_How to complete this task_. Reproduce only the lines that begin at the line with "A transcript is" and run to the end of the entries; omit every picture.

>>>>

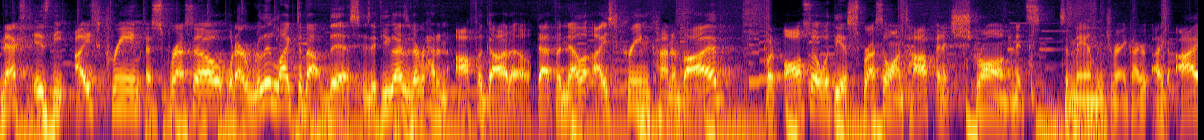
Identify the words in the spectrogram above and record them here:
Next is the ice cream espresso. What I really liked about this is if you guys have ever had an affogato, that vanilla ice cream kind of vibe, but also with the espresso on top and it's strong and it's, it's a manly drink. I, I,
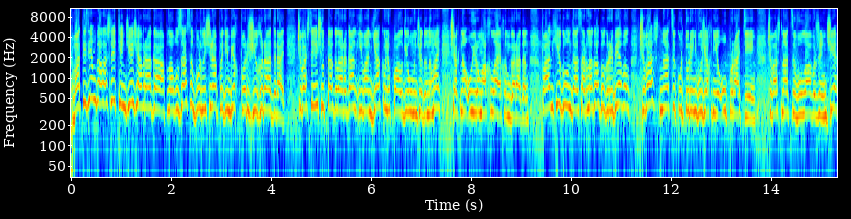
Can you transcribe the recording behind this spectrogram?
Ватызем галашле тенже жаврага аплабузасын бурнышыра пөдембек пыр жиғырадырайд. Чываштене шутта галараган Иван Яковлев палге умынча дынымай шакна уйрымақ лайықын гарадан. Панхи гунда сарлага гыгрыбевал Чываш наци культурин вужахне упратень. Чываш наци вулавы жінче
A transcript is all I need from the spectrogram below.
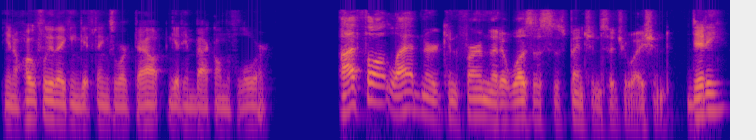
you know, hopefully they can get things worked out and get him back on the floor. I thought Ladner confirmed that it was a suspension situation. Did he?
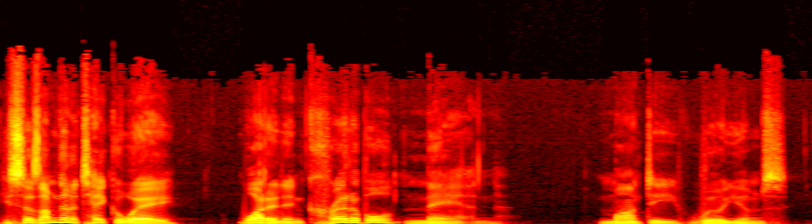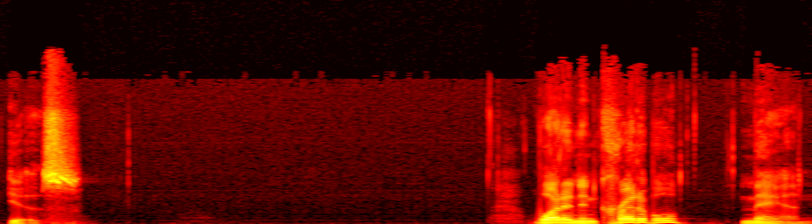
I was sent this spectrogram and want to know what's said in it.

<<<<

_Answer box_.
A transcript is all I need from the spectrogram below.
you know, hopefully they can get things worked out and get him back on the floor. I thought Ladner confirmed that it was a suspension situation. Did he?
I was sent this spectrogram and want to know what's said in it.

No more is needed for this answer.